This is a big one. It is the work energy theorem (albeit in abbreviated form). The work energy theorem states that the net external work done on a non-deformable object is equal to the change in kinetic energy of that object.

Notes: | ||

1. | Work is a scalar (a number with units) rather than a vector. | |

2. | In using this equation one should actually write it as emphasizing the fact that the net work is the sum of the amount of work done by the individual force acting on the object. |

**Tip:** This is a cause equals effect equation.
The cause on the left is equal to the effect on the right. When
you use this equation, after first writing it down, you should
enter into substitution mode. On the left, substitute the
applicable sum of the works for the net external work; on the
right, substitute the final kinetic energy minus the initial
kinetic energy.

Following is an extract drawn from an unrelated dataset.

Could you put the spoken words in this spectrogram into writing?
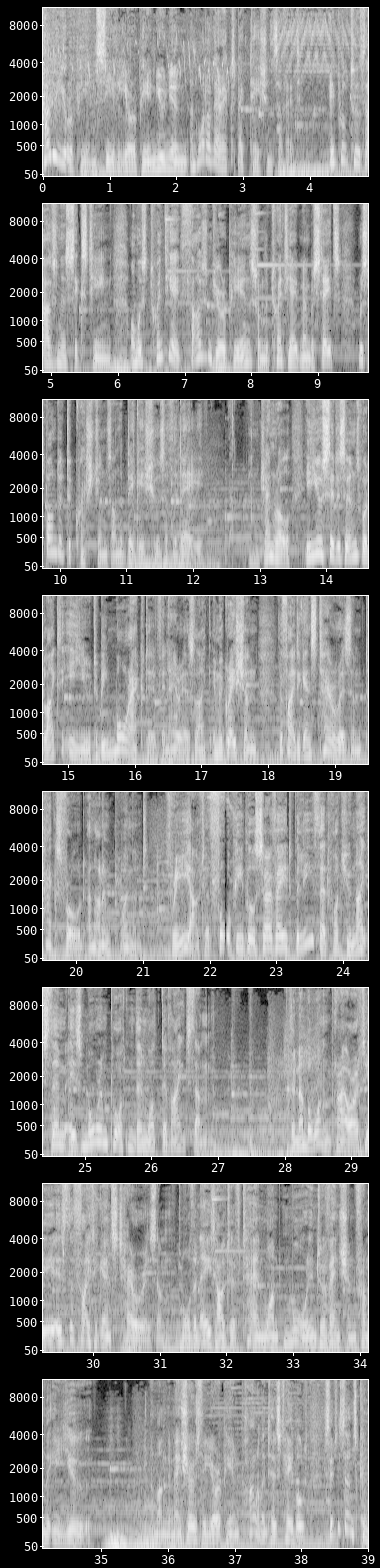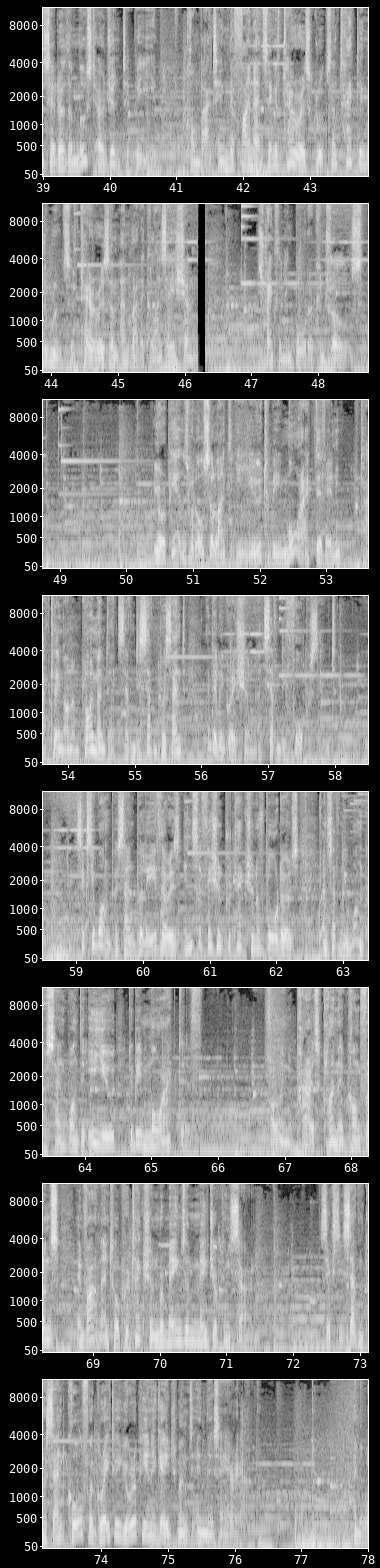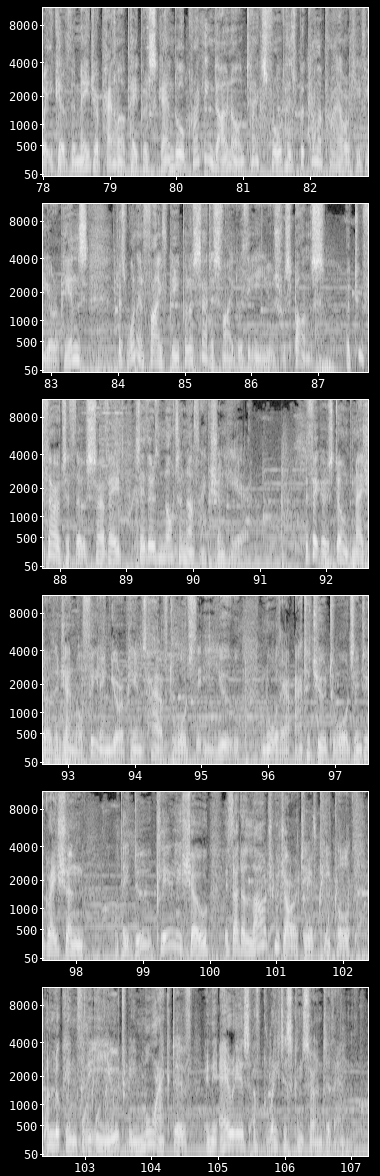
How do Europeans see the European Union and what are their expectations of it? April 2016, almost 28,000 Europeans from the 28 member states responded to questions on the big issues of the day. In general, EU citizens would like the EU to be more active in areas like immigration, the fight against terrorism, tax fraud and unemployment. Three out of four people surveyed believe that what unites them is more important than what divides them. The number one priority is the fight against terrorism. More than 8 out of 10 want more intervention from the EU. Among the measures the European Parliament has tabled, citizens consider the most urgent to be combating the financing of terrorist groups and tackling the roots of terrorism and radicalisation, strengthening border controls. Europeans would also like the EU to be more active in tackling unemployment at 77% and immigration at 74%. 61% believe there is insufficient protection of borders and 71% want the EU to be more active. Following the Paris Climate Conference, environmental protection remains a major concern. 67% call for greater European engagement in this area. In the wake of the major Panama Papers scandal, cracking down on tax fraud has become a priority for Europeans. Just one in five people are satisfied with the EU's response. But two-thirds of those surveyed say there's not enough action here. The figures don't measure the general feeling Europeans have towards the EU, nor their attitude towards integration. What they do clearly show is that a large majority of people are looking for the EU to be more active in the areas of greatest concern to them.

Keep the cause on the left and the effect on the
right until you have boiled it down to an algebra problem which
you can then solve for the sought quantity.